Could you output exactly the lines from the one containing "Text of the" through the end of the records below, and nothing more?

─── Input ───

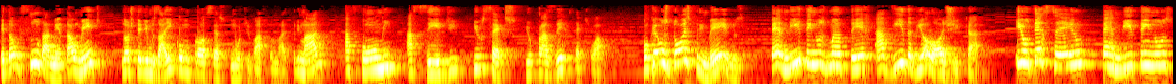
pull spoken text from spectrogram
Então, fundamentalmente, nós teríamos aí como processo motivacional primário a fome, a sede e o sexo, e o prazer sexual. Porque os dois primeiros permitem nos manter a vida biológica. E o terceiro permitem nos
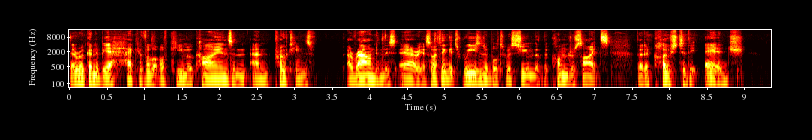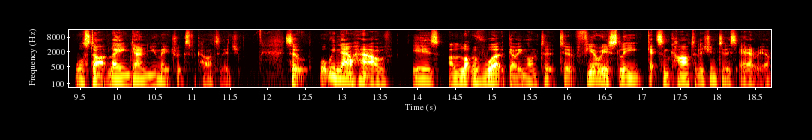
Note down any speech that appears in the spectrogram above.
there are going to be a heck of a lot of chemokines and, and proteins around in this area. So I think it's reasonable to assume that the chondrocytes that are close to the edge will start laying down new matrix for cartilage. So what we now have is a lot of work going on to, to furiously get some cartilage into this area.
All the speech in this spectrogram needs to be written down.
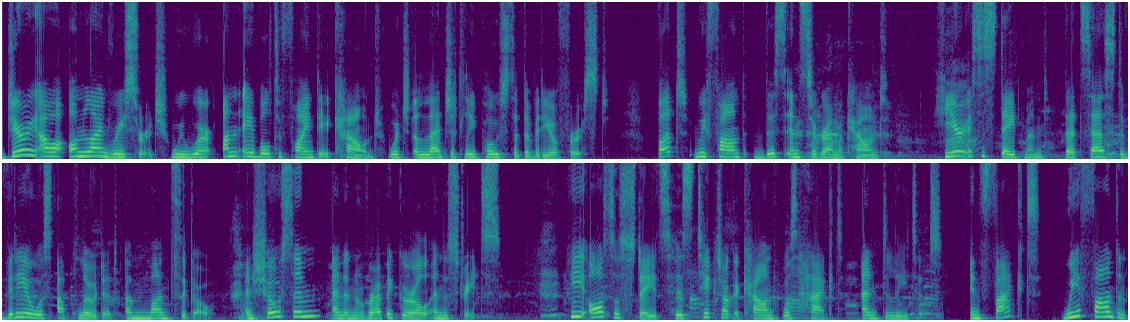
During our online research, we were unable to find the account which allegedly posted the video first. But we found this Instagram account. Here is a statement that says the video was uploaded a month ago and shows him and an Arabic girl in the streets. He also states his TikTok account was hacked and deleted. In fact, we found an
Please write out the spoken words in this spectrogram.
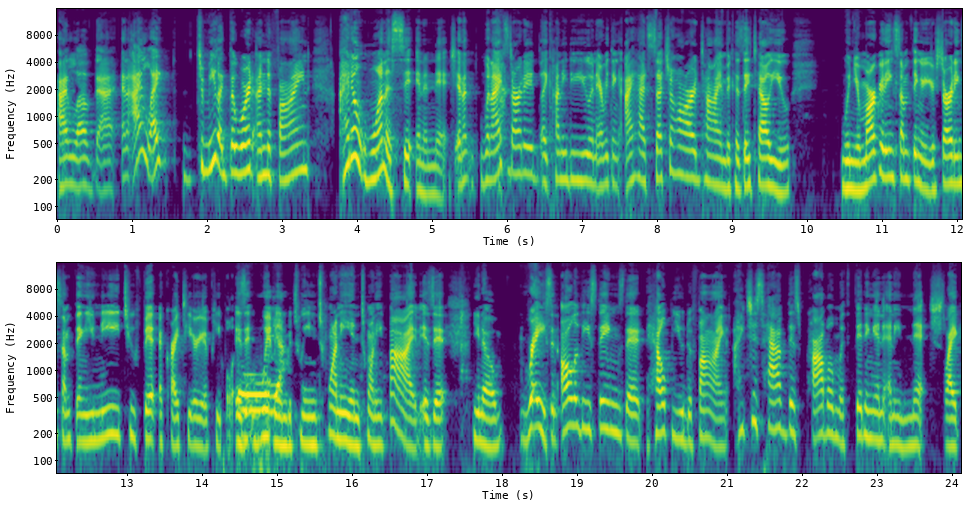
I, I love that. And I like to me like the word undefined. I don't want to sit in a niche. And when I started like Honeydew U and everything, I had such a hard time because they tell you when you're marketing something or you're starting something, you need to fit a criteria of people. Is it oh, women yeah. between 20 and 25? Is it, you know, race and all of these things that help you define? I just have this problem with fitting in any niche. Like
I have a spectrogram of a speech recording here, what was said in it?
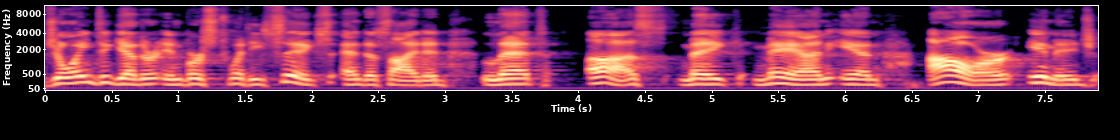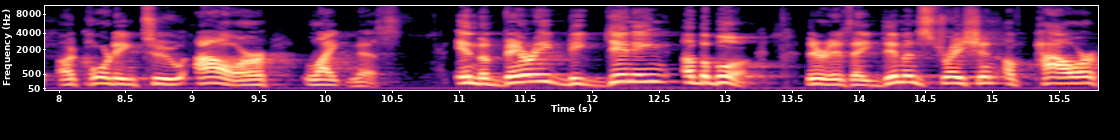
joined together in verse 26 and decided, let us make man in our image according to our likeness. In the very beginning of the book, there is a demonstration of power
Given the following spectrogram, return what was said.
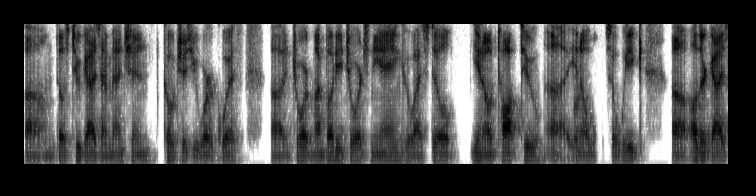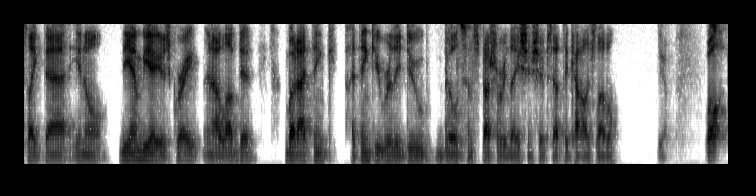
um, those two guys I mentioned, coaches you work with, uh, George, my buddy George Niang, who I still, you know, talk to, uh, you know, once a week, uh, other guys like that, you know, the NBA is great and I loved it, but I think, I think you really do build some special relationships at the college level. Yeah. Well,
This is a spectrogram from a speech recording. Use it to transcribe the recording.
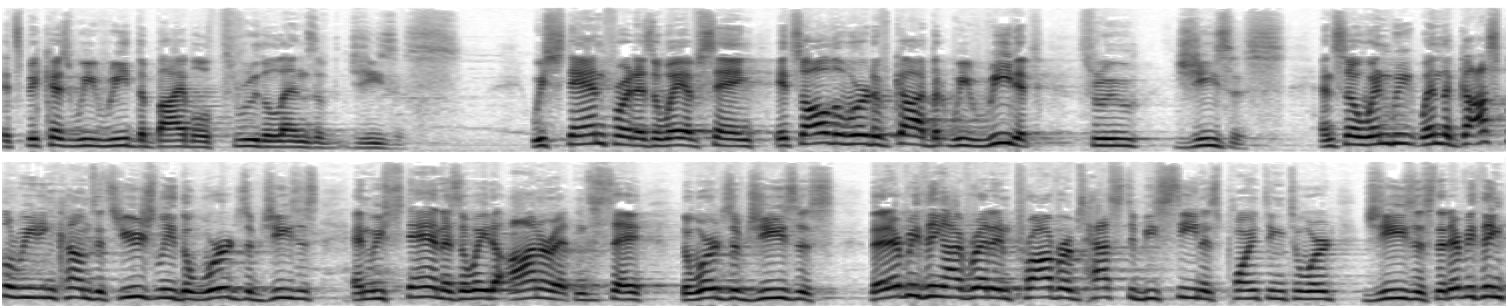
It's because we read the Bible through the lens of Jesus. We stand for it as a way of saying it's all the Word of God, but we read it through Jesus. And so when, we, when the gospel reading comes, it's usually the words of Jesus, and we stand as a way to honor it and to say, the words of Jesus, that everything I've read in Proverbs has to be seen as pointing toward Jesus, that everything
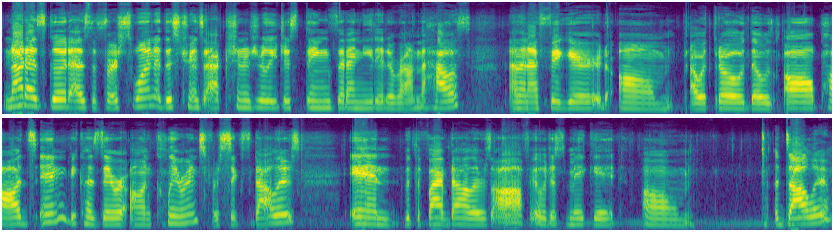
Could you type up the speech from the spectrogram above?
Not as good as the first one. This transaction was really just things that I needed around the house. And then I figured um, I would throw those all pods in because they were on clearance for $6. And with the $5 off, it would just make it um, a dollar.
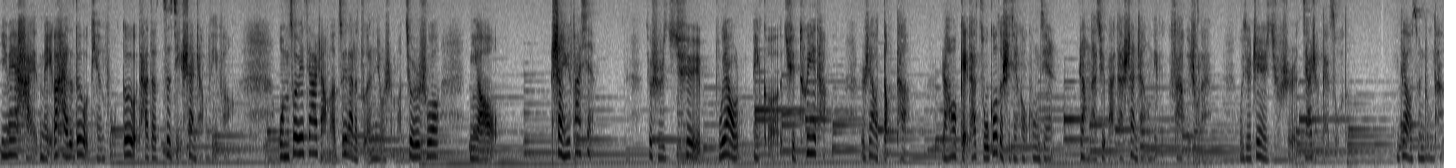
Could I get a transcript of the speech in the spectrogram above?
因为孩每个孩子都有天赋，都有他的自己擅长的地方。我们作为家长呢，最大的责任就是什么？就是说你要善于发现，就是去不要那个去推他，而是要等他，然后给他足够的时间和空间，让他去把他擅长的那个发挥出来。我觉得这就是家长该做的，一定要尊重他。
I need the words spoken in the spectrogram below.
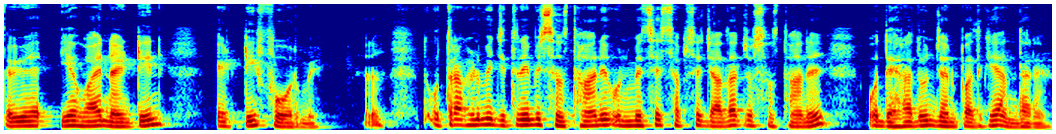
तो ये ये हुआ है नाइनटीन एट्टी फोर में, है ना? तो उत्तराखंड में जितने भी संस्थान हैं, उनमें से सबसे ज़्यादा जो संस्थान हैं, वो देहरादून जनपद के अंदर हैं।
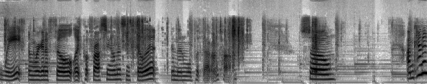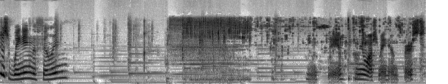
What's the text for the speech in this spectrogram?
wait and we're going to fill, like put frosting on this and fill it. And then we'll put that on top. So I'm kind of just winging the filling Let me see. Let me wash my hands first.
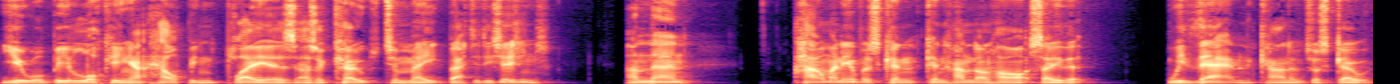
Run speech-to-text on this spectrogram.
you will be looking at helping players as a coach to make better decisions. And then, how many of us can, can hand on heart say that we then kind of just go,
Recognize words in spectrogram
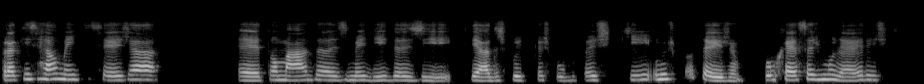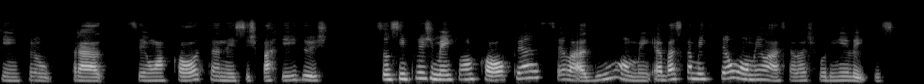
para que realmente seja é, tomadas medidas e criadas políticas públicas que nos protejam, porque essas mulheres que entram para ser uma cota nesses partidos são simplesmente uma cópia, sei lá, de um homem. É basicamente ter um homem lá, se elas forem eleitas.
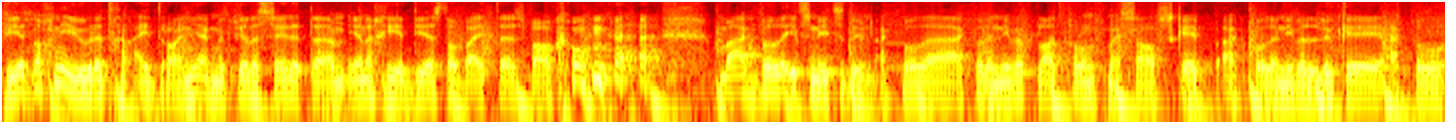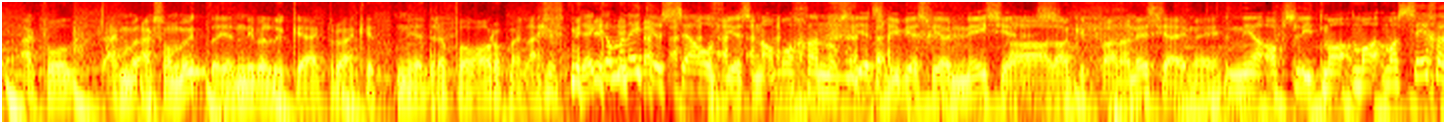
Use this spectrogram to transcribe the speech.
weet nog nie hoe dit gaan uitdraai nie. Ek moet vir julle sê dat um enige idees daar buite is welkom. maar ek wil iets nuuts doen. Ek wil uh, ek wil 'n nuwe platform vir myself skep. Ek wil 'n nuwe look hê. Ek wil ek wil ek, ek sal moet 'n nuwe look hê. Ek probeer ek het nie 'n druppel haar op my lyf nie. Jy kan maar net jouself wees en almal gaan nog steeds lief wees vir jou nes jy is. Ah, dankie Fran. Dan is jy, nee. Nee, absoluut. Maar maar maar sê gou,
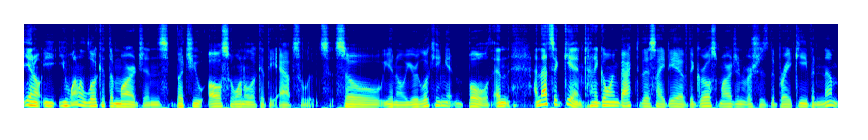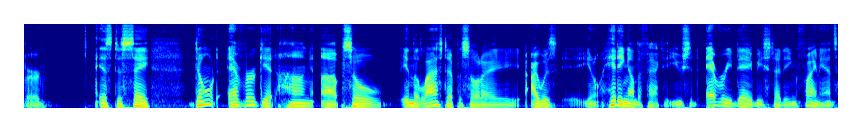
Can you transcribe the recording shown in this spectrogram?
you know you, you want to look at the margins but you also want to look at the absolutes. So you know you're looking at both. And and that's again kind of going back to this idea of the gross margin versus the break even number is to say don't ever get hung up. So in the last episode i i was you know hitting on the fact that you should every day be studying finance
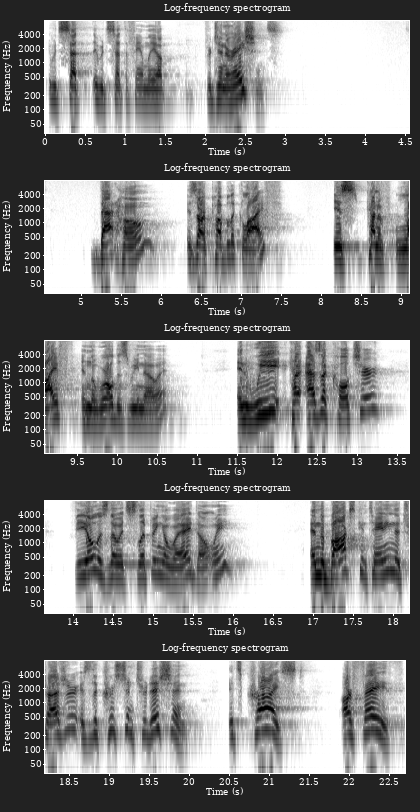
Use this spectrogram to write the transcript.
it would set, it would set the family up for generations. That home is our public life, is kind of life in the world as we know it. And we, kind of, as a culture, feel as though it's slipping away, don't we? And the box containing the treasure is the Christian tradition. It's Christ, our faith.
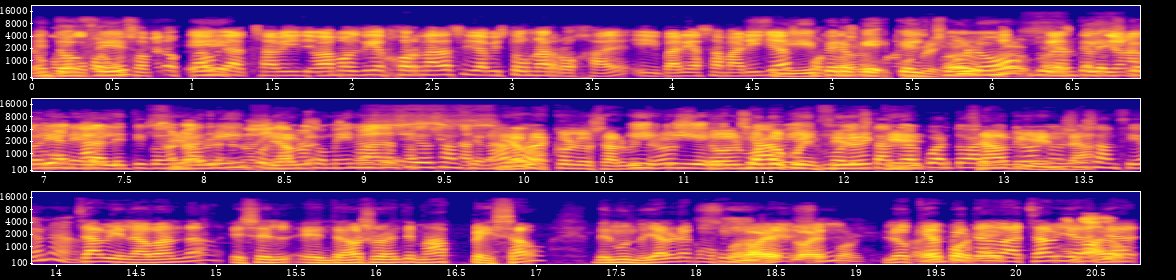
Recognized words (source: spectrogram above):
Entonces, por mucho menos, eh, Xavi, llevamos 10 jornadas y ya ha visto una roja ¿eh? y varias amarillas. Sí, pero que, el Cholo, durante la historia en el Atlético de Madrid, por mucho menos ha sido sancionado. Si hablas con los árbitros, todo el mundo coincide molestando que al cuarto árbitro no se sanciona. Funciona. Xavi en la banda es el entrenador seguramente más pesado del mundo. Ya lo era como Sí. jugador. Lo ¿eh? es, lo es. Los Lo que es han porque- pitado a Xavi ya,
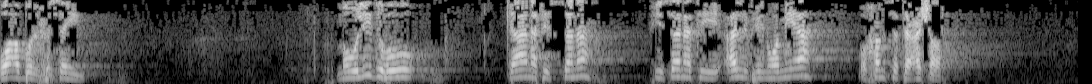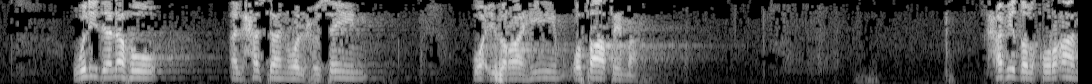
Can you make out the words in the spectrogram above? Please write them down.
وأبو الحسين. مولده كان في السنة في سنة 1115 ولد له الحسن والحسين وإبراهيم وفاطمة. حفظ القرآن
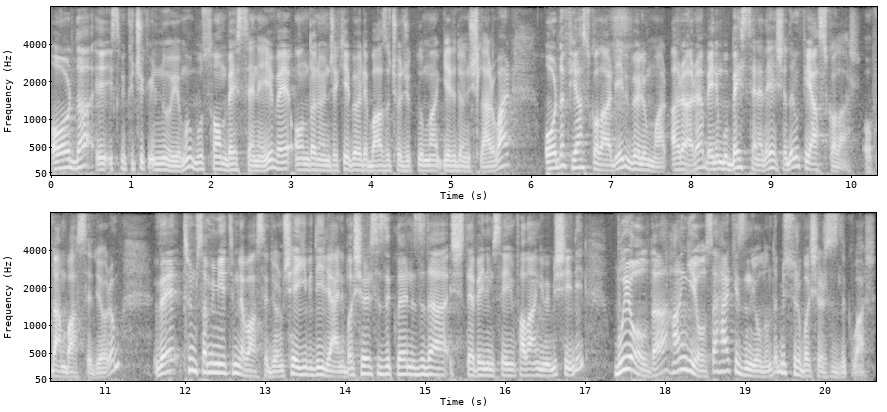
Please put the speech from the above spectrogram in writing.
Orada e, ismi Küçük Ünlü Uyumu. Bu son 5 seneyi ve ondan önceki böyle bazı çocukluğuma geri dönüşler var. Orada fiyaskolar diye bir bölüm var. Ara ara benim bu 5 senede yaşadığım fiyaskolardan bahsediyorum. Ve tüm samimiyetimle bahsediyorum. Şey gibi değil yani başarısızlıklarınızı da işte benimseyin falan gibi bir şey değil. Bu yolda hangi yolsa herkesin yolunda bir sürü başarısızlık var.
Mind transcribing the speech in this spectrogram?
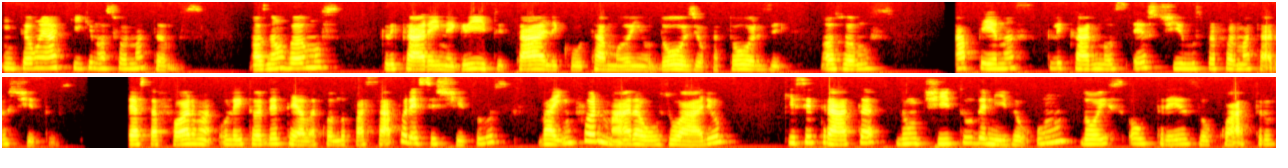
Então, é aqui que nós formatamos. Nós não vamos clicar em negrito, itálico, tamanho 12 ou 14, nós vamos apenas clicar nos estilos para formatar os títulos. Desta forma, o leitor de tela, quando passar por esses títulos, vai informar ao usuário que se trata de um título de nível 1, 2 ou 3 ou 4,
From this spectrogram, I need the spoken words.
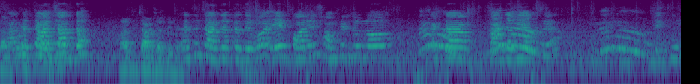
তারপরে আচ্ছা? চার্জার দাও। আচ্ছা চার্জার দেবো। আচ্ছা চার্জারটা দেবো। এরপরে শঙ্খের জন্য একটা পাঞ্জাবি আছে। দেখুন।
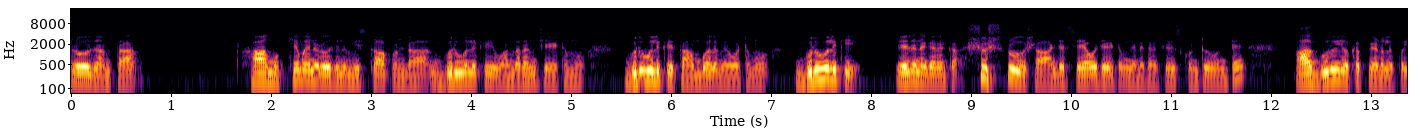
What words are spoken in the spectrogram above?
రోజంతా ఆ ముఖ్యమైన రోజును మిస్ కాకుండా గురువులకి వందనం చేయటము గురువులకి తాంబూలం ఇవ్వటము గురువులకి ఏదైనా కనుక శుశ్రూష అంటే సేవ చేయటం కనుక చేసుకుంటూ ఉంటే ఆ గురువు యొక్క పీడలపై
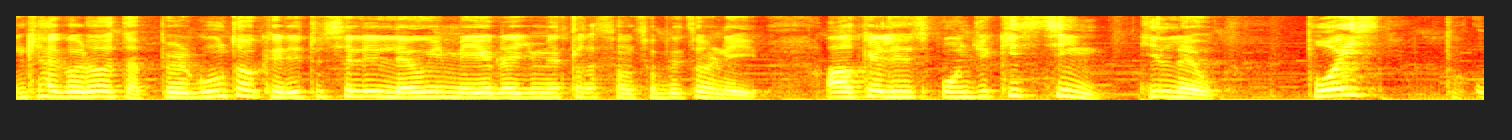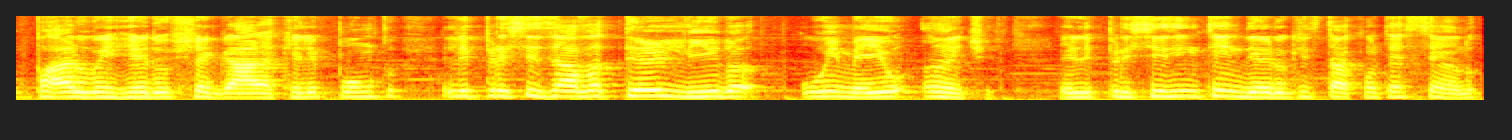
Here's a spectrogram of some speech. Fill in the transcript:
em que a garota pergunta ao Kirito se ele leu o e-mail da administração sobre o torneio, ao que ele responde que sim, que leu, pois para o enredo chegar àquele ponto, ele precisava ter lido o e-mail antes. Ele precisa entender o que está acontecendo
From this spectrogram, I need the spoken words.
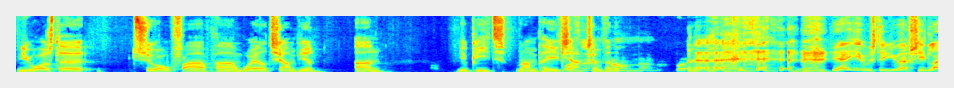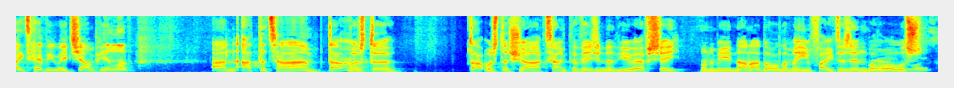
You was the 205 pound world champion and you beat Rampage Was Jackson for the yeah, you was the UFC light heavyweight champion, lad. And at the time, that was the that was the Shark Tank division of the UFC. You know what I mean? That had all the main fighters in, but Yeah, all the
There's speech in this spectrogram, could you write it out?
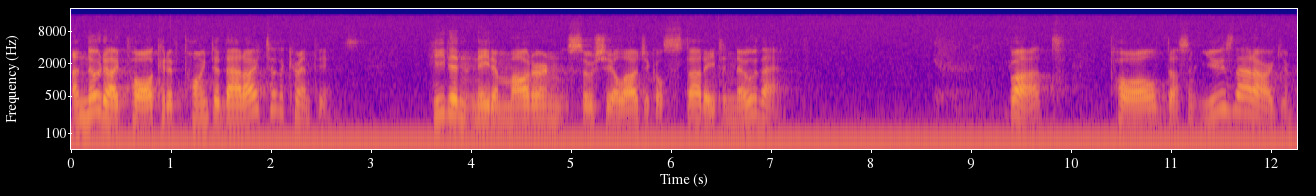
And no doubt Paul could have pointed that out to the Corinthians. He didn't need a modern sociological study to know that. But Paul doesn't use that argument.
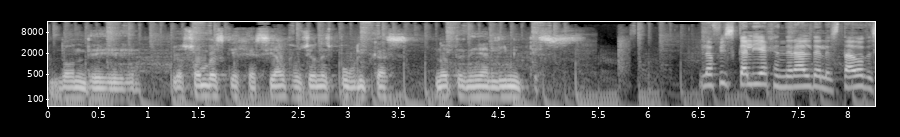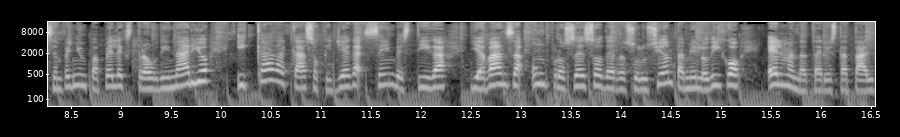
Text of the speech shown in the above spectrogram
donde los hombres que ejercían funciones públicas no tenían límites la Fiscalía General del Estado desempeña un papel extraordinario y cada caso que llega se investiga y avanza un proceso de resolución, también lo dijo el mandatario estatal.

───

## Exercise answer
Text of the speech shown in the above spectrogram
donde los hombres que ejercían funciones públicas no tenían límites la Fiscalía General del Estado desempeña un papel extraordinario y cada caso que llega se investiga y avanza un proceso de resolución, también lo dijo el mandatario estatal.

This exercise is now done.